Charitable he was more than most men, and almost as pre-
judiced as he was charitable; full of deep Christian humility,
yet with such an eye for folly that his tongue often dealt in
mordant satire. A lover of the obvious, but so fastidious that
he sometimes seemed capricious or unjust; dependent on good
company, and also a creature of moods, of formidable silences
which none could break, till some chance word that took his
fancy changed the weather, and the sun burst forth again.



' I will, however, admit that the said Elia is the worst com-
pany in the world in bad company, if it be granted me that in
good company he is nearly the best that can be. He is one of
those of whom it may be said : Tell me your company and I'll
tell you your manners. He is the creature of sympathy, and
makes good whatever opinion you seem to entertain of him.'
These words, written by Hazlitt about Lamb, serve as the
best epitome of Alfred Ainger's social qualities,

AVhen he came to London for good, he first lived with
his old Cambridge friend, Mr. Fullarton, and his mother, who
had a house in Westbourne Square. But a great deal of his
spare time was given to his sister, Mrs. Roscow, at Sandgate,
where she now had her home, and the close relations between
them, broken into by her marriage and by his removal to a
distance, were resumed once more, the closer for her solitude
and sorrow. In her love for him there always remained some-
thing of a mother's feeling, and a letter in rhyme that she
wrote to him about his recent success gives voice to all her
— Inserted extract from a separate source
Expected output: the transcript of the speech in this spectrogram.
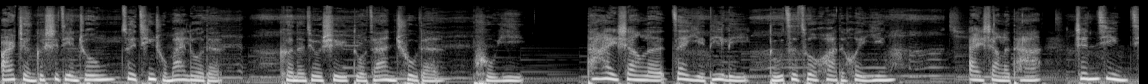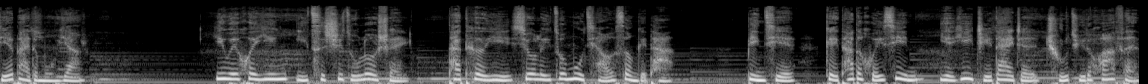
而整个事件中最清楚脉络的。可能就是躲在暗处的溥仪，他爱上了在野地里独自作画的慧英，爱上了她真净洁白的模样。因为慧英一次失足落水，他特意修了一座木桥送给她，并且给她的回信也一直带着雏菊的花粉，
'Dearest, my joy flows with thy joy and gain ;
God knows thy soul's bright wings I would not stain
\Vi\\\ shade from thoughts less happy than thine own^

Online LibraryEdith Helen SichelThe life and letters of Alfred Ainger → online text (page 8 of 32)